◆ **Work request**:
Answer with a number only, giving how many lines in the data below include "order".

◆ **Dataset excerpts**:

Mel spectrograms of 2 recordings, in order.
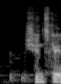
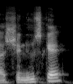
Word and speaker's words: Shinsuke: if it's a us a lot of times the U is silent ah look at you yeah same thing like so so like Asuka same thing with um shinsuke Nakamura yeah shinsuke is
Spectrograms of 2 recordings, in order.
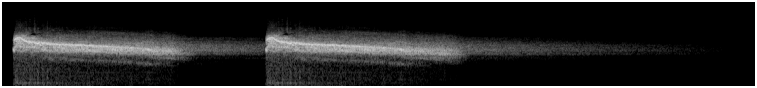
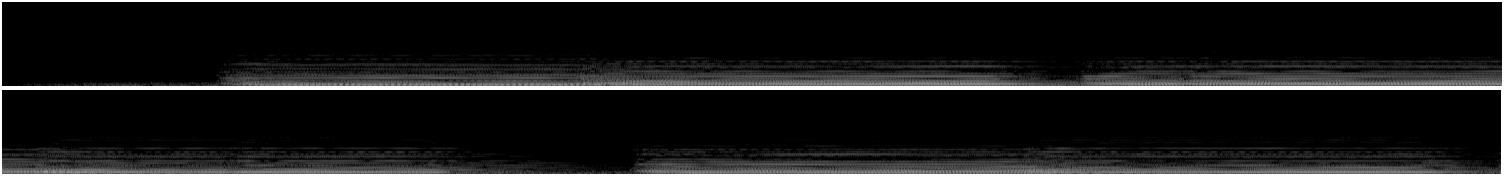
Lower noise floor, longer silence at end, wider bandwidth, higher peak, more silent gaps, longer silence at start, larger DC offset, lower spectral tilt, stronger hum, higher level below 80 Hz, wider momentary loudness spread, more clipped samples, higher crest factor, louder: about the same, -71 dBFS vs -70 dBFS; first, 2.9 s vs 0 s; first, 8.8 kHz vs 3.3 kHz; first, 0 dBFS vs -26 dBFS; neither; second, 0.1 s vs 0.7 s; neither; second, 2 dB/octave vs -11 dB/octave; neither; second, -70 dBFS vs -46 dBFS; first, 15 LU vs 7 LU; neither; about the same, 16 dB vs 12 dB; first, -11 LUFS vs -39 LUFS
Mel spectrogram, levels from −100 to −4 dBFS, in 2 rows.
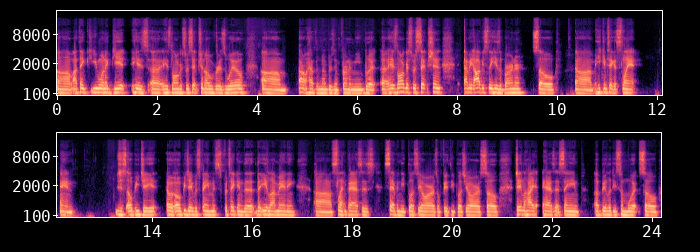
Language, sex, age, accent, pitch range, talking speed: English, male, 20-39, American, 125-135 Hz, 180 wpm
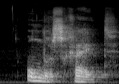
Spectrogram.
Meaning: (noun) difference; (verb) inflection of onderscheiden: 1. first-person singular present indicative 2. second-person singular present indicative 3. imperative
- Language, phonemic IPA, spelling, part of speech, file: Dutch, /ˌɔndərˈsxɛi̯t/, onderscheid, noun / verb, Nl-onderscheid.ogg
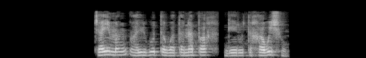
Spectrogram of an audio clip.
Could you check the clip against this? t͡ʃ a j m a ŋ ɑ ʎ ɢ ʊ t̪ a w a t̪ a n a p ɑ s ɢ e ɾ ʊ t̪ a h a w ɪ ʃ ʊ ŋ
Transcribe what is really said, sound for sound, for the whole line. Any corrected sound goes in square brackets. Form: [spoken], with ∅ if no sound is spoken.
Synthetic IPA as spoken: t͡ʃ a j m a ŋ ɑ ʎ ɢ ʊ t̪ a w a t̪ a n a p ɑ [χ] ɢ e ɾ ʊ t̪ a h a w ɪ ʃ ʊ ŋ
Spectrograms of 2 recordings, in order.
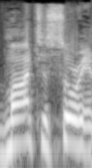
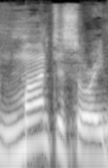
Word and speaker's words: Montessori: So at this Montessori, and I was mispronouncing it, so it's the Montessori, Maria Montessori School, and I appreciate you, Demi, for that.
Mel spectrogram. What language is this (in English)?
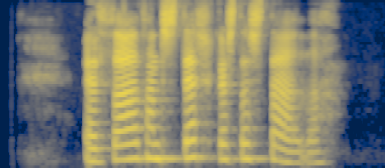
Icelandic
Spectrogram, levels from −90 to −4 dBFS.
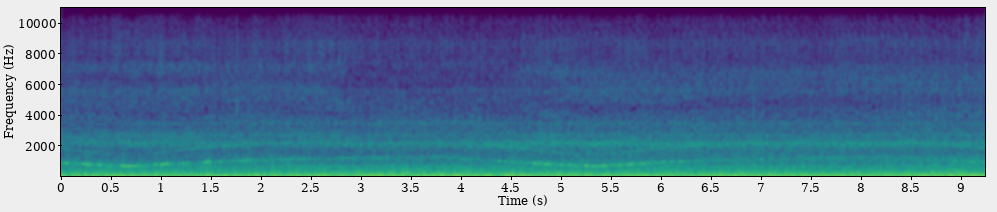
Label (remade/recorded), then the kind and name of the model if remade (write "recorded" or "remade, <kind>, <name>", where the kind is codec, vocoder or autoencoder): remade, vocoder, WaveNeXt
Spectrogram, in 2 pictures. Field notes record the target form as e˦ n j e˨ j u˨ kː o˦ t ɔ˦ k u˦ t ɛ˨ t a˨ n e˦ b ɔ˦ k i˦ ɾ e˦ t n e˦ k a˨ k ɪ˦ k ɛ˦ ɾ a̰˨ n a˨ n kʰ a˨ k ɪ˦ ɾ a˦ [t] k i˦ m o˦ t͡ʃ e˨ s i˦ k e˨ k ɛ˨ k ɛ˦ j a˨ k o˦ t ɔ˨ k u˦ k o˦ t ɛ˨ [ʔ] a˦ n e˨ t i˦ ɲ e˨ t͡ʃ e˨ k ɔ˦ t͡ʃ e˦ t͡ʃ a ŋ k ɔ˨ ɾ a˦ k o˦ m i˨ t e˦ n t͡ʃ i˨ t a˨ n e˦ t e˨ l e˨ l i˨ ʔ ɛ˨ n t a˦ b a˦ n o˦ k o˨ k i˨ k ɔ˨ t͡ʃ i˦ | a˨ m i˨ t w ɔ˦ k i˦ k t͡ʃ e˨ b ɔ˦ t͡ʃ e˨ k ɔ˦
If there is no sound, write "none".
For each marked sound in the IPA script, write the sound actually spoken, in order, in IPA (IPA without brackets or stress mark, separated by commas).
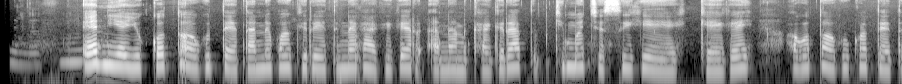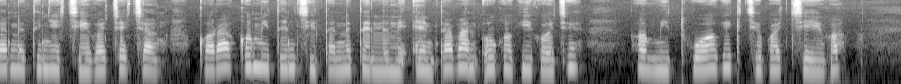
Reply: t, t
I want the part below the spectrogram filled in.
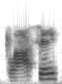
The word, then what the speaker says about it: Clase: Well, Jonathan, and his last name is pronounced Clase. – Okay. – It's a classroom in Spanish.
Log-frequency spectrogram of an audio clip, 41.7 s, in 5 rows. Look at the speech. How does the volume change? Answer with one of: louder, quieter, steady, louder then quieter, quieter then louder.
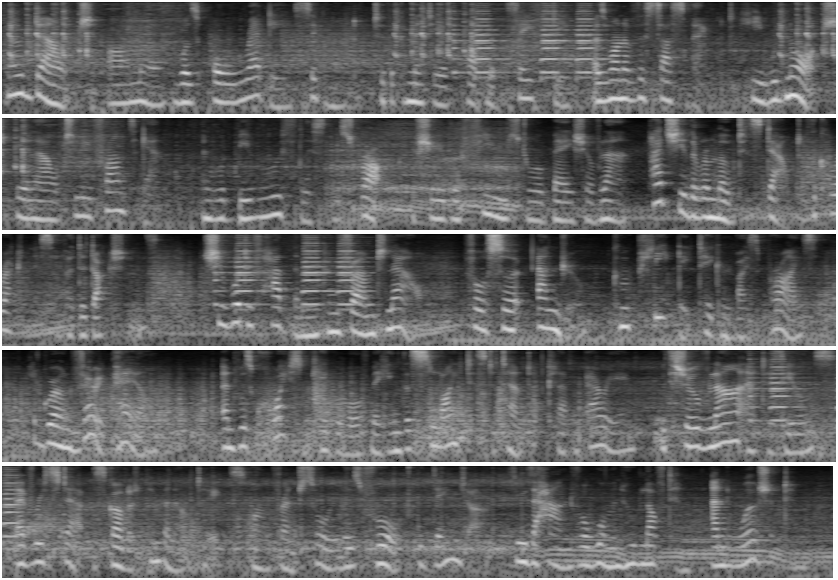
steady.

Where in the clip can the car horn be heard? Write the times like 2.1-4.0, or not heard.
4.5-6.2, 18.8-20.4, 32.5-33.6.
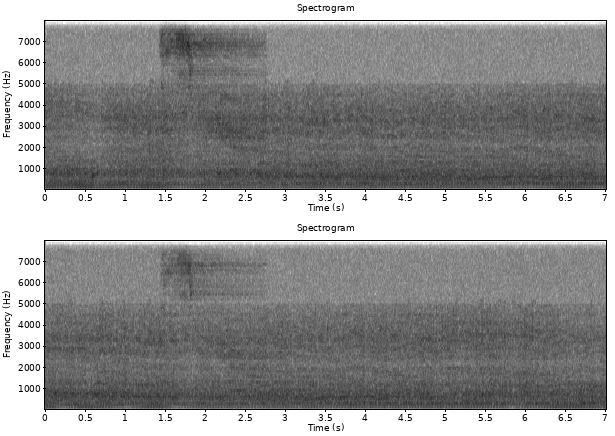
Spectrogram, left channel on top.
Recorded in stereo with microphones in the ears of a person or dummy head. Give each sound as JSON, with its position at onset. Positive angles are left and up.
{"t": 1.4, "sound": "whispering", "side_deg": 60, "distance_m": 1.3}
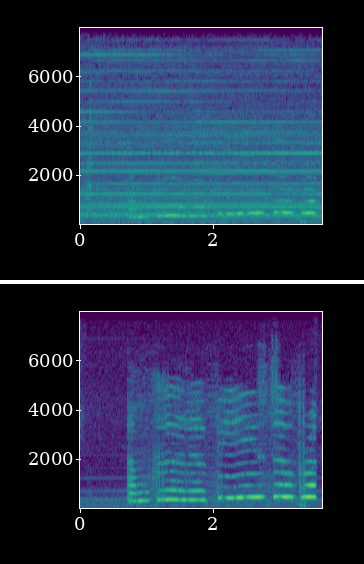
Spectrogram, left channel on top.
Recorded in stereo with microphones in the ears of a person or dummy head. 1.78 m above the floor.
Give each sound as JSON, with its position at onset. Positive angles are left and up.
{"t": 0.7, "sound": "singing", "side_deg": -65}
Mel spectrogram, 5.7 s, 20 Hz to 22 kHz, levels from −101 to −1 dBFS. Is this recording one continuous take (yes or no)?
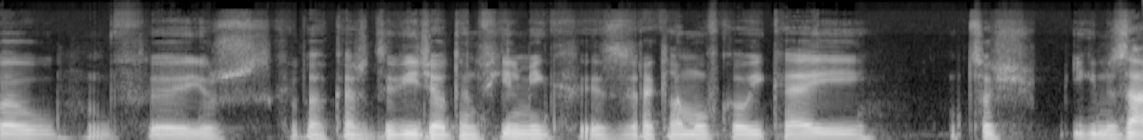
yes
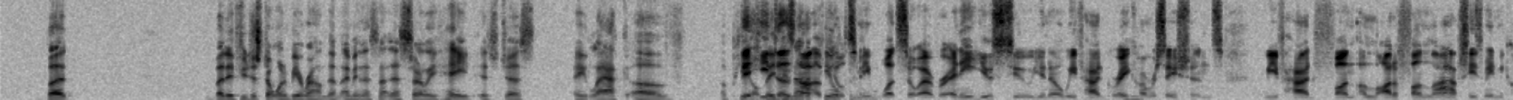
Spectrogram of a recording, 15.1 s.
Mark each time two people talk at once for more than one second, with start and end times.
7.4-8.8

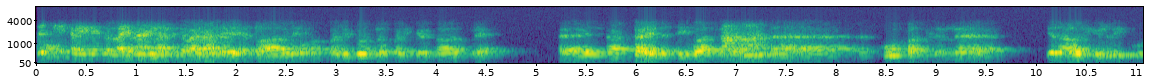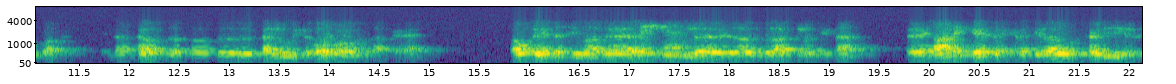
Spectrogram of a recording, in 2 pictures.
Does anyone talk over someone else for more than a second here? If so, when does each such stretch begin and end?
0.8-2.6

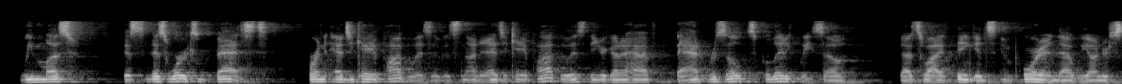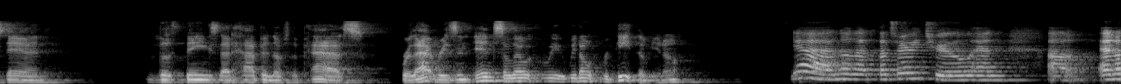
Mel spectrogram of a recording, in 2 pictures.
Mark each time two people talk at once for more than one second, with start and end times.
none

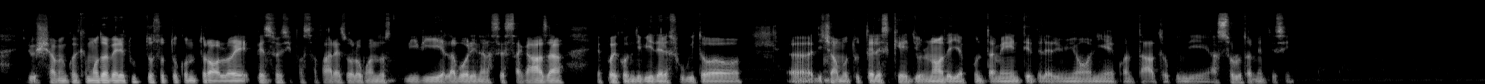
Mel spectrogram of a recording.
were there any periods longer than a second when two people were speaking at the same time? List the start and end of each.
none

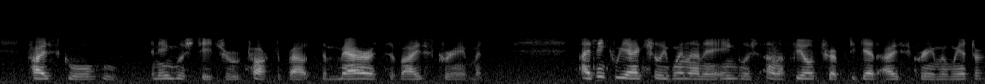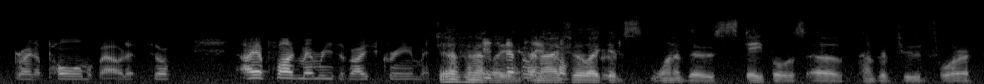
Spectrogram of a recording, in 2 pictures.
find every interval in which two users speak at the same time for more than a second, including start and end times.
14.7-16.1

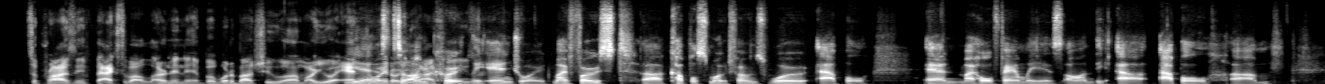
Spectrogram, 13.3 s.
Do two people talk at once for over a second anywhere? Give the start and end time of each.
3.4-4.8

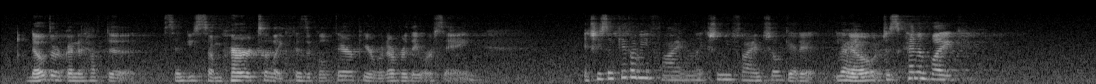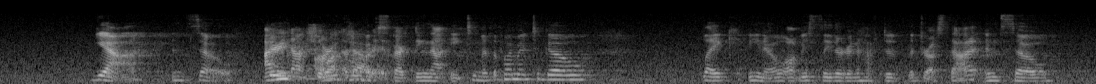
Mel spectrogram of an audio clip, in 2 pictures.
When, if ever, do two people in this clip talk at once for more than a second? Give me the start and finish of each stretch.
13.6-14.8

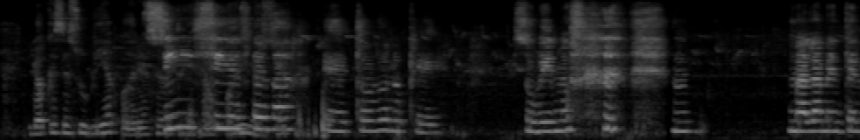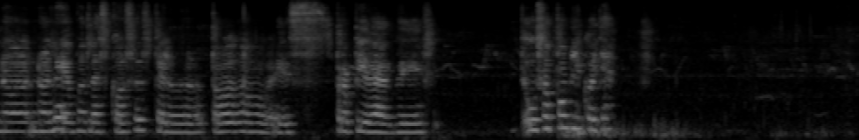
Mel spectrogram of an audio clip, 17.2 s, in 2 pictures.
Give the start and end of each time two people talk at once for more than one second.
1.4-2.9

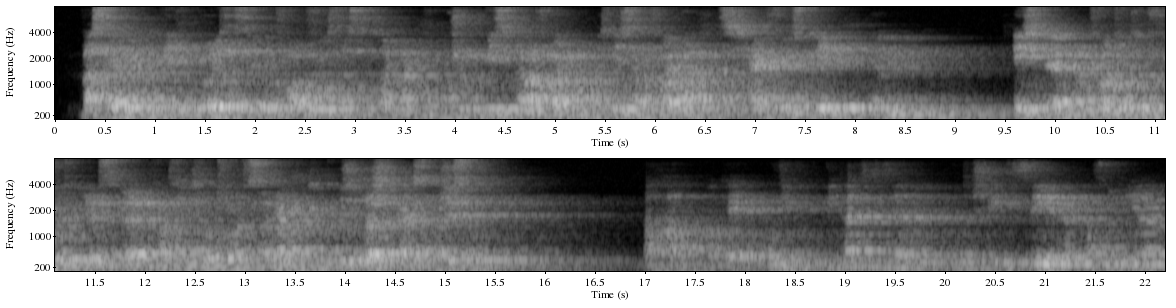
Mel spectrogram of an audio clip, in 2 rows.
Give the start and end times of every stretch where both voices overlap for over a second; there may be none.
none

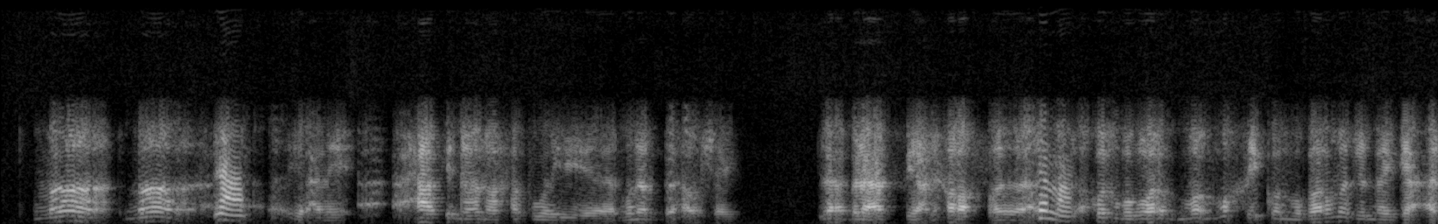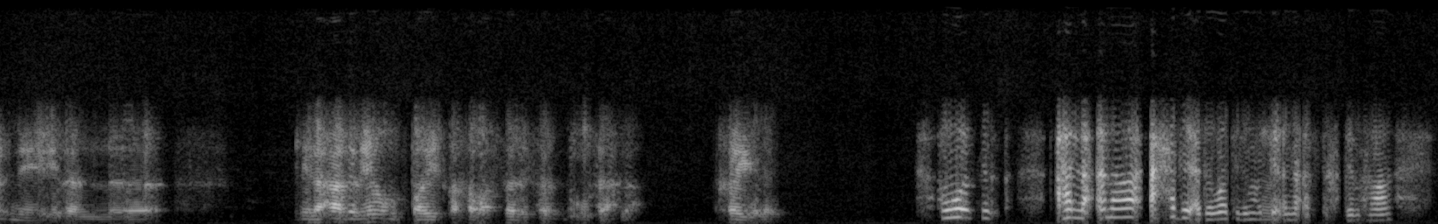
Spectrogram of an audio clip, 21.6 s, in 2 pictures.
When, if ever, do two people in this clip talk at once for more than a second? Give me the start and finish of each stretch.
none

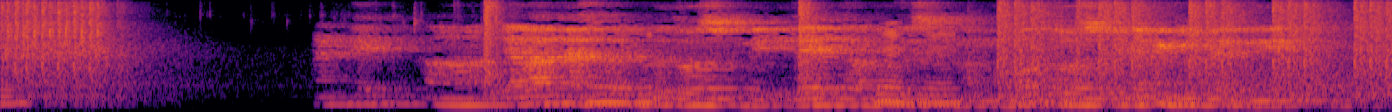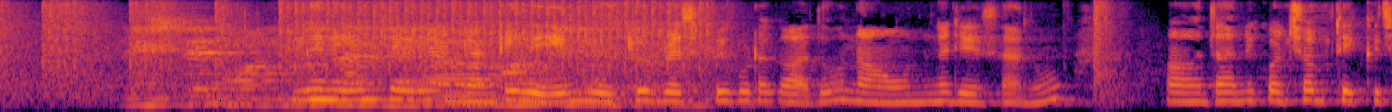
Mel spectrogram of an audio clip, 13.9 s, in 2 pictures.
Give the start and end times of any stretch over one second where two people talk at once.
8.5-10.3

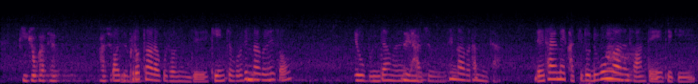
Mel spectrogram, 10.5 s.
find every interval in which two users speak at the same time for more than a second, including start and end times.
none

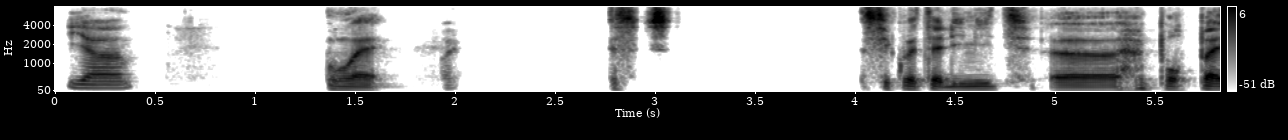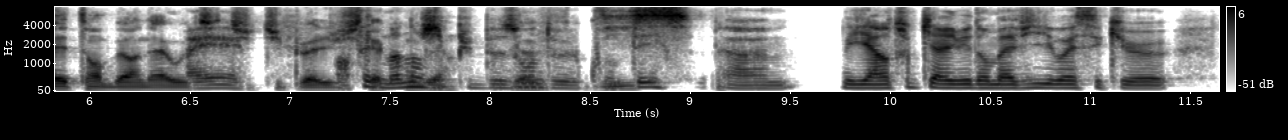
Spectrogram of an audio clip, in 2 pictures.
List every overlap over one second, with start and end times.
7.2-8.9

◆ **Solution to this task**:
4